The game in Group A will probably be most remembered for Qatari fans leaving a lot of noticeably empty seats in the second half.
In Group C, Saudi Arabia produced one of the biggest upsets in World Cup history, defeating competition favourites Argentina 2-1.
Lionel Messi had opened the scoring just 10 minutes in with a calmly taken penalty, while Argentina put the ball in the net three more times before the half time whistle — with every one being ruled out for off-side. That profligate cost Argentina dearly when Saleh Al-Shehri latched onto a long ball and lashed a left-foot shot into the far corner of Emi Martinez’ goal. Just five minutes later, Salem Al-Dawsari scored one of the goals of the tournament to launch the Saudis to an astonishing win.
Saudi Arabia would in the second game come back down to earth with a thud, losing to Poland 2-0. Robert Lewandowski scored his first World Cup goal. Piotr Zielinski had given the Poles a first-half lead and Wojciech Szczesny’s superb double save from a penalty just before half-time helped send Poland top of Group C.
In Group D, Tunisia had one point from two games. They started off with a goalless draw against fancied Denmark, Both sides created chances but favourites Denmark were surprised by a well-organised Tunisia side who defended well and posed a threat on the counter at times.
Tunisia should have been able to add to their points tally against Australia, a team of similar stature. But breakout star Craig Goodwin who scored the sole goal against France, provided the assist for Mitch Duke’s match-winning goal in a 1-0 win over Tunisia.
It is in Group F where Morocco are making Africans and Arabs proud. They were able to hold Croatia, the 2018 finalists, at bay 0-0. Then they pulled off an extraordinary 2-0 win over Belgium, the No 2 in the world.
Against Belgium, Abdel-Hamid Sabiri bamboozled Real Madrid goalkeeper Thibaut Courtois whose positioning was awkward, connecting on the tournament’s first goal from a free kick to give Morocco a 1-0 lead in the second half before assisting on its second goal of the match. Morocco’s win led to clashes that night in Brussels which has a large North African immigrant community.
Cameroon and Ghana did not, after two rounds, have as many points as Morocco but played in two of the most sensational games in Qatar to date. After stage two, Cameroon had one point and Ghana three.
In Group G, Cameroon’s substitute Vincent Aboubakar was the inspiration for a superb lob and a breathtaking comeback in a 3-3 draw with Serbia in Al-Wakrah. Cameroon battled back from two goals down to draw in this six-goal thriller.
In match No 1, Switzerland had edged Cameroon 1-0 courtesy of a goal against the run of play by Breel Embolo who was playing against the country of his birth.
Ghana won a thrilling see-saw match against South Korea 3-2. In Group H, Mohamed Kudus was the hero with two goals, with Mohamed Salisu also on the scoresheet for the Black Stars.
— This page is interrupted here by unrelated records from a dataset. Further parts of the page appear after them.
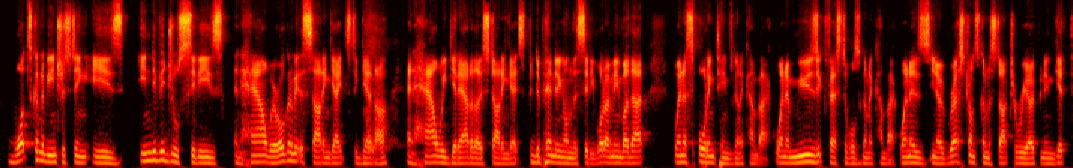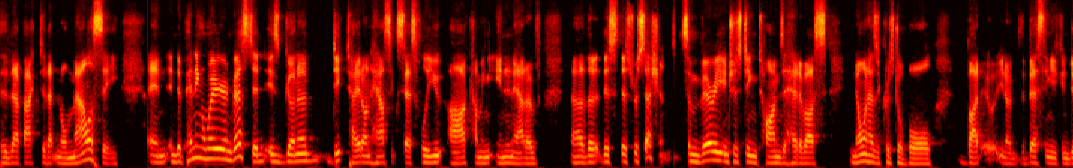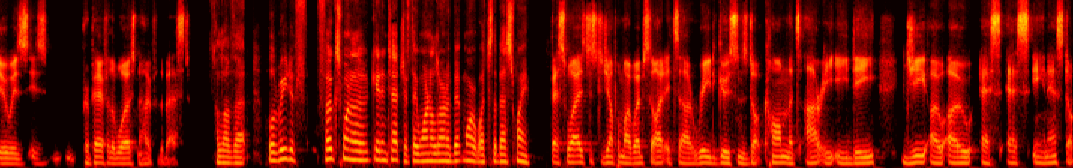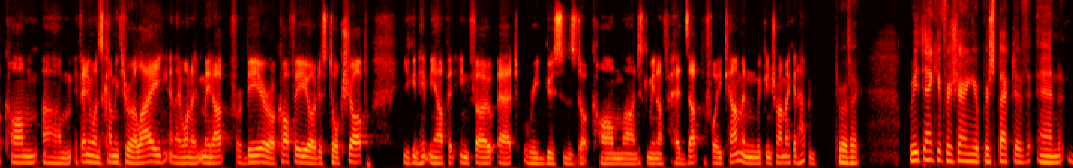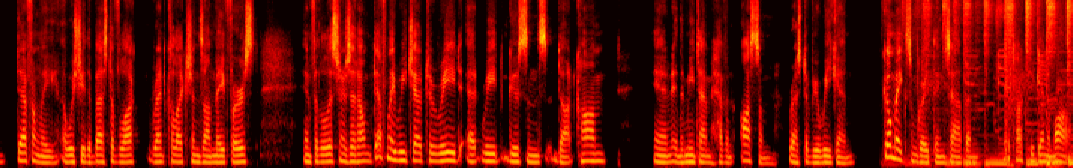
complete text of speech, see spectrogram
What's going to be interesting is individual cities and how we're all going to be at the starting gates together and how we get out of those starting gates, depending on the city. What do I mean by that? when a sporting team's going to come back, when a music festival is going to come back, when is you know restaurants going to start to reopen and get to that back to that normalcy, and and depending on where you're invested is going to dictate on how successful you are coming in and out of uh, the, this this recession. Some very interesting times ahead of us. No one has a crystal ball, but you know the best thing you can do is is prepare for the worst and hope for the best. I love that. Well, Reed, if folks want to get in touch, if they want to learn a bit more, what's the best way? Best way is just to jump on my website. It's uh, reedgoossens.com. That's R E E D G O O S S E N S.com. Um, if anyone's coming through LA and they want to meet up for a beer or coffee or just talk shop, you can hit me up at info at reedgoossens.com. Uh, just give me enough heads up before you come and we can try and make it happen. Terrific. Reed, thank you for sharing your perspective. And definitely, I wish you the best of luck. Rent collections on May 1st. And for the listeners at home, definitely reach out to Reed at reedgoossens.com. And in the meantime, have an awesome rest of your weekend. Go make some great things happen. We'll talk to you again tomorrow.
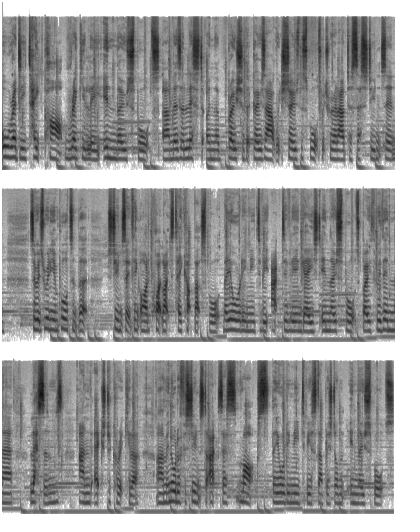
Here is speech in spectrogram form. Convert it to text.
already take part regularly in those sports. Um, there's a list in the brochure that goes out which shows the sports which we're allowed to assess students in. So it's really important that students don't think, oh, I'd quite like to take up that sport. They already need to be actively engaged in those sports, both within their lessons and extracurricular. Um, in order for students to access marks, they already need to be established on, in those sports.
South Korea had battled back from 2-0 down to draw level at 2-2. But Kudus had the presence of mind to have the final say with an assured left-footed finish to give Ghana a vital three points and condemn South Korea to the bottom of the group.
In the first game for both Portugal and Ghana, Cristiano Ronaldo became the first man to score at five World Cups and did so at Ghana’s expense.
The 37-year-old scored the opening goal from the penalty spot, hammering in after being tripped in the box by Ghana’s Southampton defender Mohamed Salisu.
The Ghanaians improved in the second period, rewarded when Andre Ayew equalised from close range.
But Portugal responded with two goals in two minutes. Osman Bukari headed in a late consolation for Ghana to win it 3-2. However, Ghana could have tied it in the ninth minute of stoppage time in bizarre fashion. Goalkeeper Diogo Costa laid the ball on the grass and was preparing to kick it, unaware that Inaki Williams was right behind him. Williams intercepted the ball but slipped at the worst possible time as his weak shot was cleared off the line.
*A version of this article appears in print in the 1 December, 2022 edition of Al-Ahram Weekly.